This is probably not exactly what you intended, but here is a way to make each of the three paths AB, AC, AD any length you like.
The paths are constrained to rectangular strips by cutting away two large triangles. You don't have to cut off and remove those triangles completely, but I have done so to make the picture clearer.
On each strip, make perpendicular cuts from alternate sides. The more you make, the longer the path is. In this way each path can be lengthened by any amount you like, so you can put the path lengths to any ratio.
Here is a solution with fewer cuts:
There is no cut between A and D, since AD is going to be the shortest of the three paths. That path remains a straight line the length of the square's side.
There is a cut going from a point just to the right of A down towards D and then right towards C. This constrains the AC path to go along the outside edges of the square. Unfortunately this is not quite enough to make it twice as long as AD (except in the limit), so I'll make another small cut next to C to make path AC exactly twice AD.
The path AB goes around nearly three sides, and to lengthen it to four times AD we can use a third cut, horizontal just below B, to lengthen the path without affecting AD or AC.
I don't think it can be done in just two cuts as there needs to be a cut between A and B to lengthen AB, a cut between B and C to make the difference between AB and AC more than a side length, and a cut between C and D to make the difference between AC and AD exactly one side length. Only the last of these could be removed if we were allowed arbitrarily close approximations.

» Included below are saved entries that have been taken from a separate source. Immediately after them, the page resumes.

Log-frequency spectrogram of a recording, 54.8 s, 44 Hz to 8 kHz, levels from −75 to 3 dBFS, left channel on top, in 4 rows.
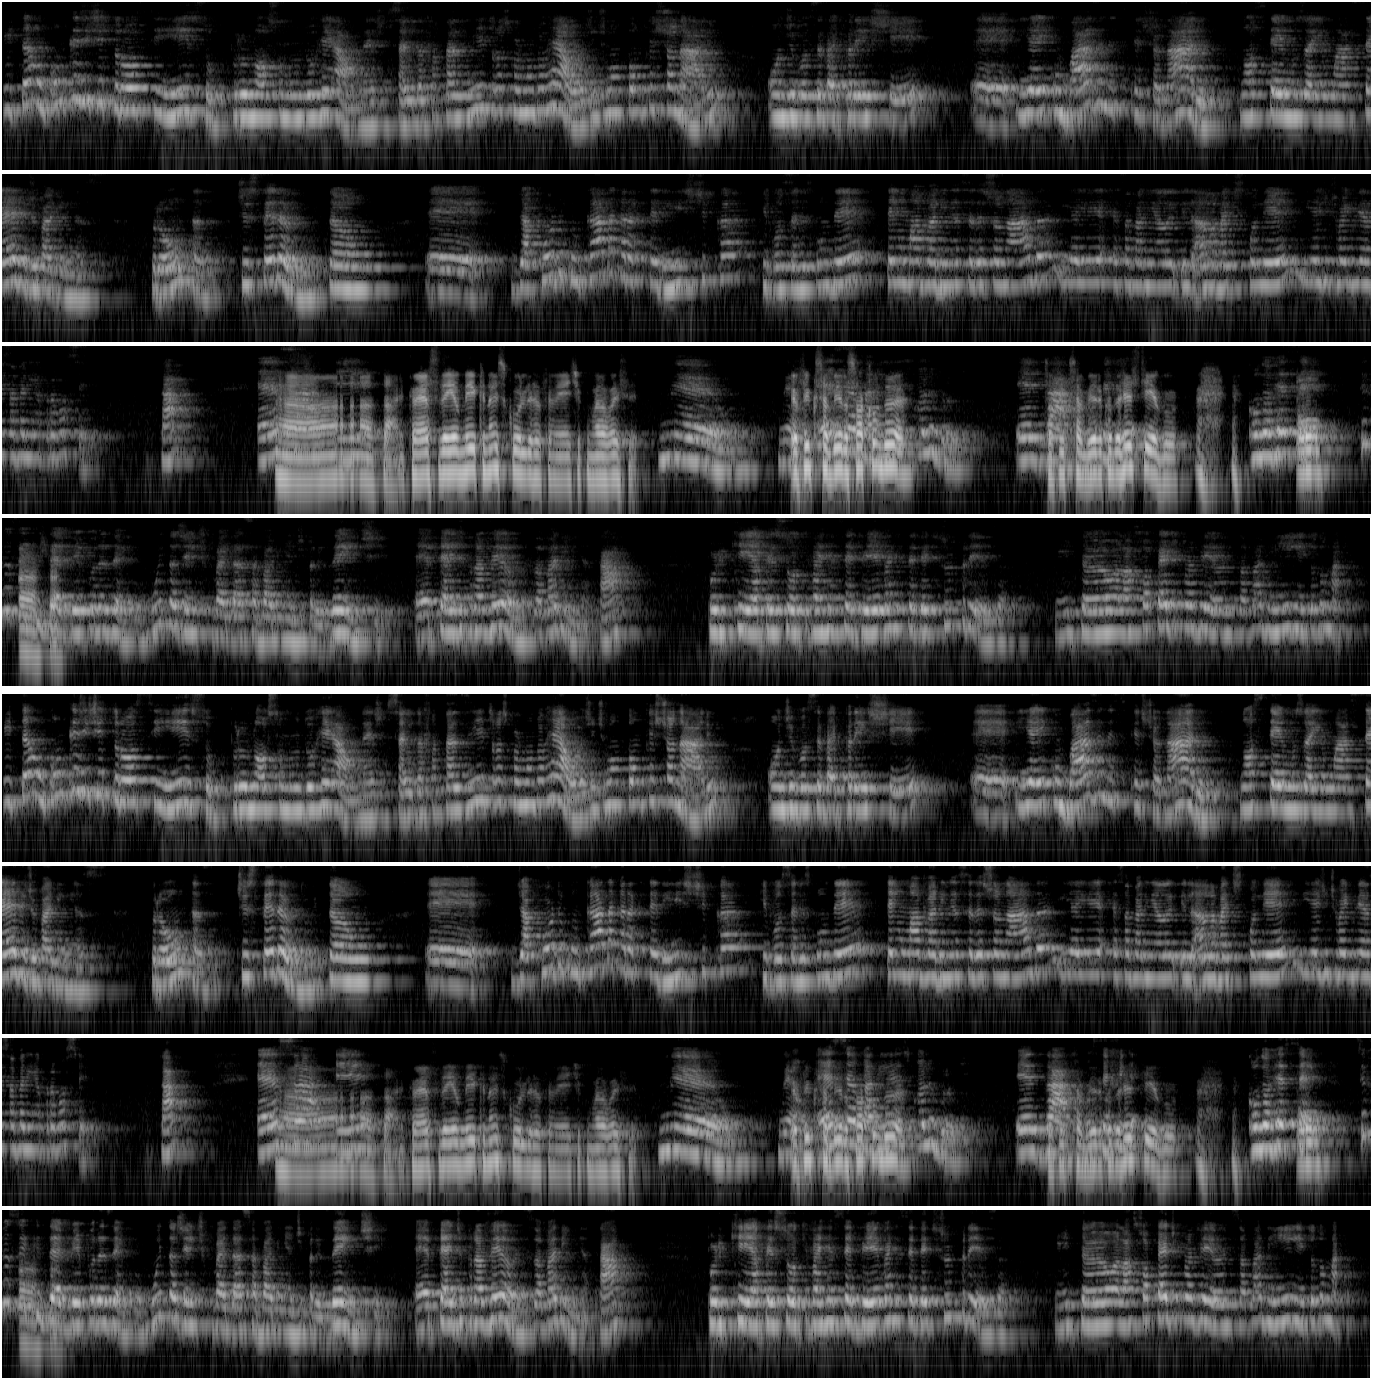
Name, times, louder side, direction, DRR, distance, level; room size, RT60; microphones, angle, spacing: voice 1, 0.0-7.2 7.7-9.2 9.7-12.1 12.4-14.6 15.2-15.8 16.0-17.5 17.9-18.5 18.8-28.3 29.0-29.2 29.9-31.1 33.9-34.9 35.1-37.0 37.5-38.5 39.8-40.6 41.0-44.9 45.2-47.3 48.1-51.2 51.6-54.4, right 2 dB, 70° right, 2.3 m, -30 dB
voice 2, 30.1-33.7 35.3-36.5 38.1-39.6 40.3-40.6 41.2-41.6, left 6 dB, 85° left, 0.5 m, -25 dB
21.5 x 8.0 x 6.5 m
head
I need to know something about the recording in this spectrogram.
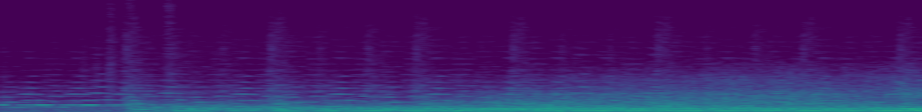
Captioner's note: airplane roaring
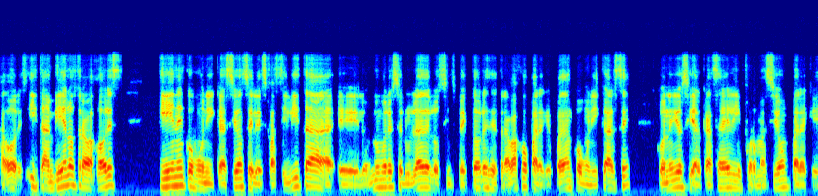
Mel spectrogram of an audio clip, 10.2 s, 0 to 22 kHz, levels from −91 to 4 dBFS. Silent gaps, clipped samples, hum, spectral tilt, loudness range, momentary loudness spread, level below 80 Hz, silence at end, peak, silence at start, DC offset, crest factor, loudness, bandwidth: none; under 0.1%; none; -4.5 dB/octave; 2 LU; 7 LU; -52 dBFS; 0 s; 0 dBFS; 0 s; under 0.1%; 16 dB; -16 LUFS; 8.4 kHz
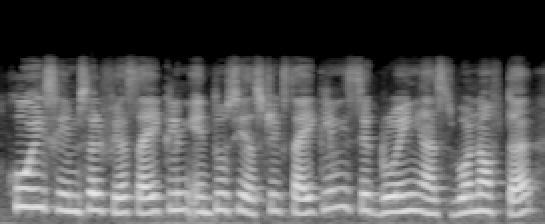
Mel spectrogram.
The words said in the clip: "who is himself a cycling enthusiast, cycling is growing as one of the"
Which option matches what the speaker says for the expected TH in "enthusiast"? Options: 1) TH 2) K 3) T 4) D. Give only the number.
3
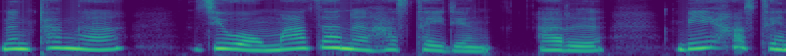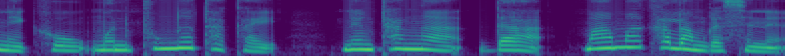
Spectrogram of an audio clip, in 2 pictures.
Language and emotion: Bodo, neutral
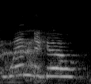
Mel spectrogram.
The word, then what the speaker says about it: Wendigo: pronounced Wendigo.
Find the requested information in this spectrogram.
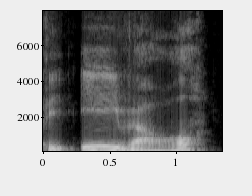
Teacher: we can see that the e vowel is high and front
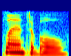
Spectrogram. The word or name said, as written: plantable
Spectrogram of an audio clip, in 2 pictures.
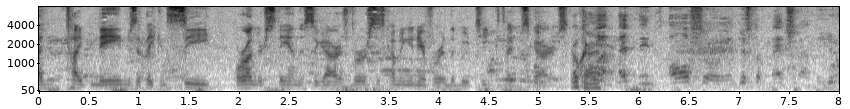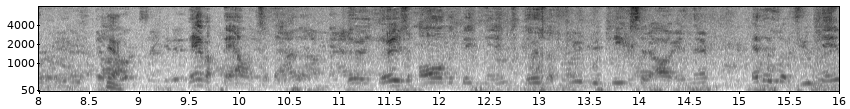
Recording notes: Man Cave Happy Hour – Live from Stray Cat Lounge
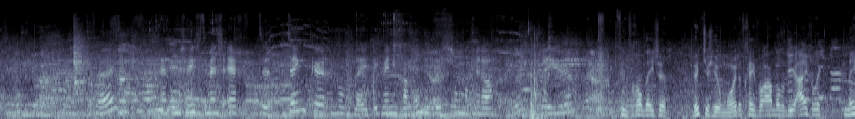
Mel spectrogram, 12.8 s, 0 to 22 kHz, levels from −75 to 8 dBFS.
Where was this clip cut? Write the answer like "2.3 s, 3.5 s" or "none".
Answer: 9.1 s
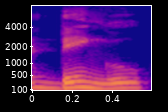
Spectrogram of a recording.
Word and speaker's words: dengue: है वो है fever डेंगू pronounce S डेंगी ठीक है इसको डेंगी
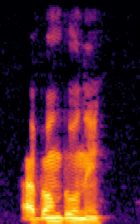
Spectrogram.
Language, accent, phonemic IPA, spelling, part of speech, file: French, France, /a.bɑ̃.dɔ.nɛ/, abandonnaient, verb, LL-Q150 (fra)-abandonnaient.wav
- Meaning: third-person plural imperfect indicative of abandonner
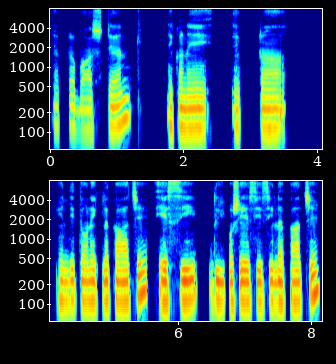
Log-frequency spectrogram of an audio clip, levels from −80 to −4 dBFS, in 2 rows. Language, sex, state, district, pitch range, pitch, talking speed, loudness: Bengali, male, West Bengal, Jalpaiguri, 110-120 Hz, 115 Hz, 140 wpm, -28 LUFS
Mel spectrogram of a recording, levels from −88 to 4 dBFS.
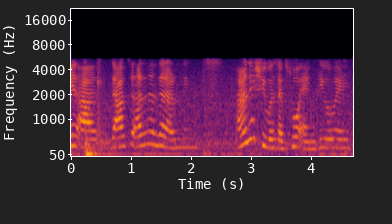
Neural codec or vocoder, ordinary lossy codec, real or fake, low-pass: none; none; real; 5.4 kHz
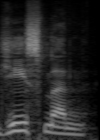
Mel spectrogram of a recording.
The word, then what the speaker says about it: Giesemann: the program let me formally introduce her suzanne geesman and it's pronounced geeseman is a highly sought after and respected medium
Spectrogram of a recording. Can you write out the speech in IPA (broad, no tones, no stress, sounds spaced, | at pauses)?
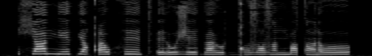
ç a mʲ e pʲ ə˞ qʼ i w h ẽ t͡sʼ e ɾ ʊ ʒ e ɡ a ɣ ʊ ɡ͡ǃ ʊ zˤ ə˞ zˤ ĩ n m ə˞ tˤ ẽ ɾ ɤ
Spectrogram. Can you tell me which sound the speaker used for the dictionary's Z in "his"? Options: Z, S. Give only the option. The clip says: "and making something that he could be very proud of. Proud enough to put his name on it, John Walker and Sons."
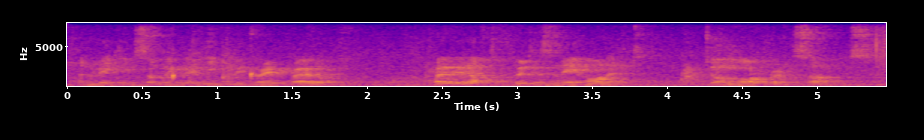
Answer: Z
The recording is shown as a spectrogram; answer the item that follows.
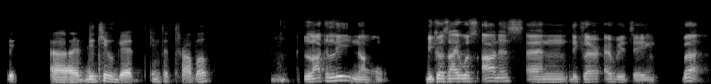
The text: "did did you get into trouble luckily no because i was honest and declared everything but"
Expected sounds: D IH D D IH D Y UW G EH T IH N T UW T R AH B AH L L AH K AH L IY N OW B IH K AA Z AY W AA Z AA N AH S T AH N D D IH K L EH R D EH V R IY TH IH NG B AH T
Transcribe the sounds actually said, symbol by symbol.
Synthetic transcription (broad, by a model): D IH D D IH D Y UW G EH T IH N T UW T R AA B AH L L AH K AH L IY N OW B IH K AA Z AY W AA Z AA N AH S T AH N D D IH K L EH R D EH V R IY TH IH NG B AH T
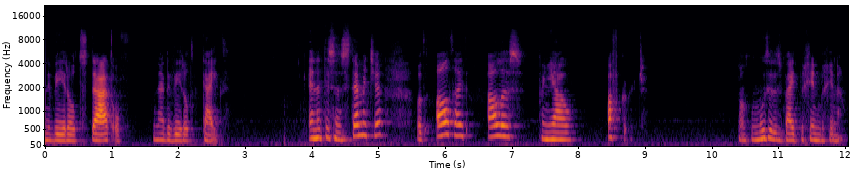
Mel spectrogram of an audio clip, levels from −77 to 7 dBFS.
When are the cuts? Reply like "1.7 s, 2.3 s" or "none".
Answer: 10.4 s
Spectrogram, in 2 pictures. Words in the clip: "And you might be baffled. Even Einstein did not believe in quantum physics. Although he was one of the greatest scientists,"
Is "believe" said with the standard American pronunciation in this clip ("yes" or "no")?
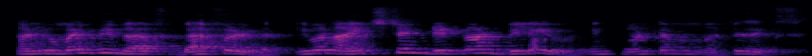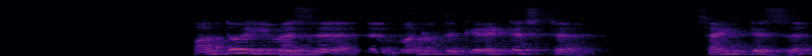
yes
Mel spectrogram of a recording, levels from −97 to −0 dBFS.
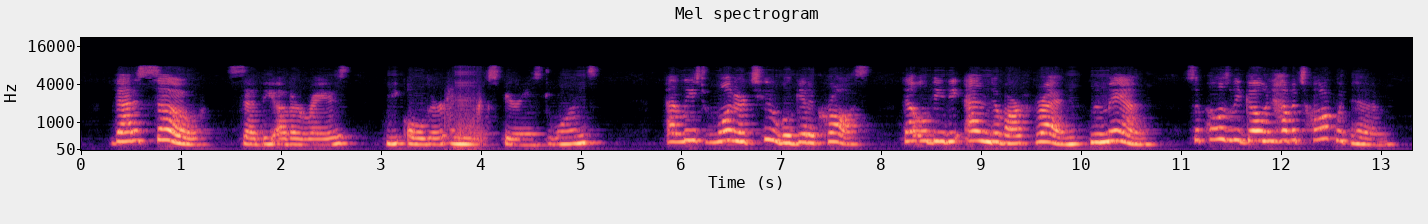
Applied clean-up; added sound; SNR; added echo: neural separator model SepFormer DNS4.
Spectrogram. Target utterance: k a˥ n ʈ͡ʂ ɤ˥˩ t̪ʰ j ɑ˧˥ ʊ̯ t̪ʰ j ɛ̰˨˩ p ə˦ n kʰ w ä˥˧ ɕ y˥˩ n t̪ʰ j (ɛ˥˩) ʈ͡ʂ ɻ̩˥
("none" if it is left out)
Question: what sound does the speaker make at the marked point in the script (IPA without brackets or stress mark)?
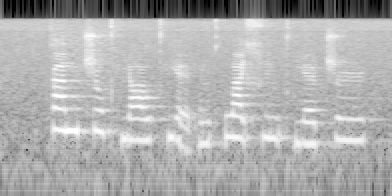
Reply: ɛ˧˥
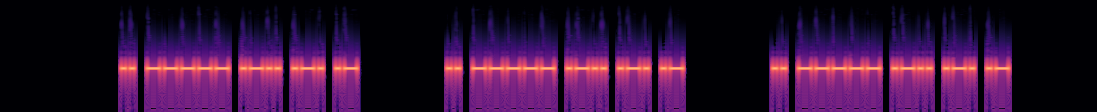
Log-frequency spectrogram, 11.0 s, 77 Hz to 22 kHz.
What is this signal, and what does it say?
Morse code, heard as a keyed tone, about 28 wpm, 690 Hz. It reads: I0LRA I0LRA I0LRA
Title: DXCC-100 Call Signs - 5 Characters - Repeated 3x - 28wpm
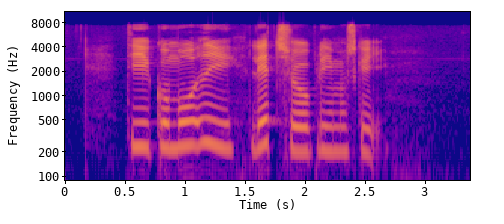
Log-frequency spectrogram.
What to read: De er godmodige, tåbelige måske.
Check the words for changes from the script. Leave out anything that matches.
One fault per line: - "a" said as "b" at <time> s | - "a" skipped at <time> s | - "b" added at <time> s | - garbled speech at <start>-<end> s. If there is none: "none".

These three cuts could be lengthened into spirals to make AC and AB arbitrarily long. By letting the cuts starting at A and B go in a spiral, AB can be made longer without affecting AC. The cut starting at C and then be lengthened, following the spiral made by the other two cuts, thereby making AC longer without affecting AB.